» **Exercise prompt**: Give back every line of the data below exactly.

» **Data extracted from a collection**:
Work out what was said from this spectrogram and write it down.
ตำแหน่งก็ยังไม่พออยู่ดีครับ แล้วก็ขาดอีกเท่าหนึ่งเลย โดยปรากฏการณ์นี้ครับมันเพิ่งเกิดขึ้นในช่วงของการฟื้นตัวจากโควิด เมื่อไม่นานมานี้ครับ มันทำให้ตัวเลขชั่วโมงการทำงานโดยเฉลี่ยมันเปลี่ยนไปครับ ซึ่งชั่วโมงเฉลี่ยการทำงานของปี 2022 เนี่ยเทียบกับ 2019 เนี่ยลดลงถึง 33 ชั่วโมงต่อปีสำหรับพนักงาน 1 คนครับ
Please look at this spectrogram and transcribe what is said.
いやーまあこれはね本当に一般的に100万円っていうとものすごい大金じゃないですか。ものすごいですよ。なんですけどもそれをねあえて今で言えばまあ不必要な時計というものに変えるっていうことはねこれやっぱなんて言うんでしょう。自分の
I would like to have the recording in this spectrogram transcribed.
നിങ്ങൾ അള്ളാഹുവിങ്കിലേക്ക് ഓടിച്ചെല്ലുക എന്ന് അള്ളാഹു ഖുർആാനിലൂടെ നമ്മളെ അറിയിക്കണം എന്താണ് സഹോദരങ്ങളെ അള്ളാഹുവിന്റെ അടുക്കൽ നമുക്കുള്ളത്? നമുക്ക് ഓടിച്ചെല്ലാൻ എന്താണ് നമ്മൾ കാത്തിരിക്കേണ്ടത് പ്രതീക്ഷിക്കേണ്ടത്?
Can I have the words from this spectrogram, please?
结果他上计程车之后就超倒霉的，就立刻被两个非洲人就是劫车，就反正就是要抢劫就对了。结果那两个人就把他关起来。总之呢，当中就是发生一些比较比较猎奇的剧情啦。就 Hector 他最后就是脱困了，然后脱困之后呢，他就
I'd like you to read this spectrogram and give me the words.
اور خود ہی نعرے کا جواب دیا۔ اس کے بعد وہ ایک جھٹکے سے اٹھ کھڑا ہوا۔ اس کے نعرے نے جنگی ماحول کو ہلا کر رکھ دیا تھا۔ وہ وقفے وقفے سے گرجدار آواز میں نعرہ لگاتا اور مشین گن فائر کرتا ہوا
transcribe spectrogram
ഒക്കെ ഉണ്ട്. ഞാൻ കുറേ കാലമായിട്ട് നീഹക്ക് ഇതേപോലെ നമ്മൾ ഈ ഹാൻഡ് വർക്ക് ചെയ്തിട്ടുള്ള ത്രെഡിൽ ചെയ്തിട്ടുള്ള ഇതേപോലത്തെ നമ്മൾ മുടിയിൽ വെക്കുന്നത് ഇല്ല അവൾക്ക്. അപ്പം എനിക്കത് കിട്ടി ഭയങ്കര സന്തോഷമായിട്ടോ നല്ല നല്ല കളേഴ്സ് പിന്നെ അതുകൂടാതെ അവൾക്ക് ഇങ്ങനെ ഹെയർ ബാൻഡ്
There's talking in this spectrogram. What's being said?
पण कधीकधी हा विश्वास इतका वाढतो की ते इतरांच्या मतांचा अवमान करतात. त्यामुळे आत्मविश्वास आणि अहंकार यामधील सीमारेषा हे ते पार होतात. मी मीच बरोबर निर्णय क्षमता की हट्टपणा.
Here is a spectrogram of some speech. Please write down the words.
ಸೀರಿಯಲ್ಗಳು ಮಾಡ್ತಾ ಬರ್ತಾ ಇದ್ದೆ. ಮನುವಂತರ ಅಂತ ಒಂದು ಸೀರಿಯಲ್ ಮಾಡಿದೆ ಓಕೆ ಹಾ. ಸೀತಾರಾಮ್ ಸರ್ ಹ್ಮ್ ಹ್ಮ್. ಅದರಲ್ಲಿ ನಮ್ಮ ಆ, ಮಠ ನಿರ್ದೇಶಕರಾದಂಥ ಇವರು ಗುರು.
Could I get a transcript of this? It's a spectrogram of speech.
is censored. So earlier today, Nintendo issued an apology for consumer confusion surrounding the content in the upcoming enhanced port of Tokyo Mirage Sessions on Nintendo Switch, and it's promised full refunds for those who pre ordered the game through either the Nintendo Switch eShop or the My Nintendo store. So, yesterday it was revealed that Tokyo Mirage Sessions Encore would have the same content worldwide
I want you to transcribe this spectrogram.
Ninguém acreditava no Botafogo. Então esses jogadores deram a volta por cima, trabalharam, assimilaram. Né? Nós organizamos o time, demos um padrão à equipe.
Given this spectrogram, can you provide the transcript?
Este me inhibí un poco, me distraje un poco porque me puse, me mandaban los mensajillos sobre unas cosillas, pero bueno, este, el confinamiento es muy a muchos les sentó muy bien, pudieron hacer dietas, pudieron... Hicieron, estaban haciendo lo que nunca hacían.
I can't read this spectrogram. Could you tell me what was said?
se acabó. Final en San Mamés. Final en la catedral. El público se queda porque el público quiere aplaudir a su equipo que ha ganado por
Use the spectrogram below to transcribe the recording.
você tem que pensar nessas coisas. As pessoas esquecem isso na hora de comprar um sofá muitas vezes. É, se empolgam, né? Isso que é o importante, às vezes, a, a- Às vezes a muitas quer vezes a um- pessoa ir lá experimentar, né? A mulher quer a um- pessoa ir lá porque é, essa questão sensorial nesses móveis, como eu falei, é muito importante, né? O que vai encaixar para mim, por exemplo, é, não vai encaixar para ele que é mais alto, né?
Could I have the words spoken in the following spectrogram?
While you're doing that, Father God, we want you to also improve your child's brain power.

» **Answer section**:
Work out what was said from this spectrogram and write it down.
ตำแหน่งก็ยังไม่พออยู่ดีครับ แล้วก็ขาดอีกเท่าหนึ่งเลย โดยปรากฏการณ์นี้ครับมันเพิ่งเกิดขึ้นในช่วงของการฟื้นตัวจากโควิด เมื่อไม่นานมานี้ครับ มันทำให้ตัวเลขชั่วโมงการทำงานโดยเฉลี่ยมันเปลี่ยนไปครับ ซึ่งชั่วโมงเฉลี่ยการทำงานของปี 2022 เนี่ยเทียบกับ 2019 เนี่ยลดลงถึง 33 ชั่วโมงต่อปีสำหรับพนักงาน 1 คนครับ
Please look at this spectrogram and transcribe what is said.
いやーまあこれはね本当に一般的に100万円っていうとものすごい大金じゃないですか。ものすごいですよ。なんですけどもそれをねあえて今で言えばまあ不必要な時計というものに変えるっていうことはねこれやっぱなんて言うんでしょう。自分の
I would like to have the recording in this spectrogram transcribed.
നിങ്ങൾ അള്ളാഹുവിങ്കിലേക്ക് ഓടിച്ചെല്ലുക എന്ന് അള്ളാഹു ഖുർആാനിലൂടെ നമ്മളെ അറിയിക്കണം എന്താണ് സഹോദരങ്ങളെ അള്ളാഹുവിന്റെ അടുക്കൽ നമുക്കുള്ളത്? നമുക്ക് ഓടിച്ചെല്ലാൻ എന്താണ് നമ്മൾ കാത്തിരിക്കേണ്ടത് പ്രതീക്ഷിക്കേണ്ടത്?
Can I have the words from this spectrogram, please?
结果他上计程车之后就超倒霉的，就立刻被两个非洲人就是劫车，就反正就是要抢劫就对了。结果那两个人就把他关起来。总之呢，当中就是发生一些比较比较猎奇的剧情啦。就 Hector 他最后就是脱困了，然后脱困之后呢，他就
I'd like you to read this spectrogram and give me the words.
اور خود ہی نعرے کا جواب دیا۔ اس کے بعد وہ ایک جھٹکے سے اٹھ کھڑا ہوا۔ اس کے نعرے نے جنگی ماحول کو ہلا کر رکھ دیا تھا۔ وہ وقفے وقفے سے گرجدار آواز میں نعرہ لگاتا اور مشین گن فائر کرتا ہوا
transcribe spectrogram
ഒക്കെ ഉണ്ട്. ഞാൻ കുറേ കാലമായിട്ട് നീഹക്ക് ഇതേപോലെ നമ്മൾ ഈ ഹാൻഡ് വർക്ക് ചെയ്തിട്ടുള്ള ത്രെഡിൽ ചെയ്തിട്ടുള്ള ഇതേപോലത്തെ നമ്മൾ മുടിയിൽ വെക്കുന്നത് ഇല്ല അവൾക്ക്. അപ്പം എനിക്കത് കിട്ടി ഭയങ്കര സന്തോഷമായിട്ടോ നല്ല നല്ല കളേഴ്സ് പിന്നെ അതുകൂടാതെ അവൾക്ക് ഇങ്ങനെ ഹെയർ ബാൻഡ്
There's talking in this spectrogram. What's being said?
पण कधीकधी हा विश्वास इतका वाढतो की ते इतरांच्या मतांचा अवमान करतात. त्यामुळे आत्मविश्वास आणि अहंकार यामधील सीमारेषा हे ते पार होतात. मी मीच बरोबर निर्णय क्षमता की हट्टपणा.
Here is a spectrogram of some speech. Please write down the words.
ಸೀರಿಯಲ್ಗಳು ಮಾಡ್ತಾ ಬರ್ತಾ ಇದ್ದೆ. ಮನುವಂತರ ಅಂತ ಒಂದು ಸೀರಿಯಲ್ ಮಾಡಿದೆ ಓಕೆ ಹಾ. ಸೀತಾರಾಮ್ ಸರ್ ಹ್ಮ್ ಹ್ಮ್. ಅದರಲ್ಲಿ ನಮ್ಮ ಆ, ಮಠ ನಿರ್ದೇಶಕರಾದಂಥ ಇವರು ಗುರು.
Could I get a transcript of this? It's a spectrogram of speech.
is censored. So earlier today, Nintendo issued an apology for consumer confusion surrounding the content in the upcoming enhanced port of Tokyo Mirage Sessions on Nintendo Switch, and it's promised full refunds for those who pre ordered the game through either the Nintendo Switch eShop or the My Nintendo store. So, yesterday it was revealed that Tokyo Mirage Sessions Encore would have the same content worldwide
I want you to transcribe this spectrogram.
Ninguém acreditava no Botafogo. Então esses jogadores deram a volta por cima, trabalharam, assimilaram. Né? Nós organizamos o time, demos um padrão à equipe.
Given this spectrogram, can you provide the transcript?
Este me inhibí un poco, me distraje un poco porque me puse, me mandaban los mensajillos sobre unas cosillas, pero bueno, este, el confinamiento es muy a muchos les sentó muy bien, pudieron hacer dietas, pudieron... Hicieron, estaban haciendo lo que nunca hacían.
I can't read this spectrogram. Could you tell me what was said?
se acabó. Final en San Mamés. Final en la catedral. El público se queda porque el público quiere aplaudir a su equipo que ha ganado por
Use the spectrogram below to transcribe the recording.
você tem que pensar nessas coisas. As pessoas esquecem isso na hora de comprar um sofá muitas vezes. É, se empolgam, né? Isso que é o importante, às vezes, a, a- Às vezes a muitas quer vezes a um- pessoa ir lá experimentar, né? A mulher quer a um- pessoa ir lá porque é, essa questão sensorial nesses móveis, como eu falei, é muito importante, né? O que vai encaixar para mim, por exemplo, é, não vai encaixar para ele que é mais alto, né?
Could I have the words spoken in the following spectrogram?
While you're doing that, Father God, we want you to also improve your child's brain power.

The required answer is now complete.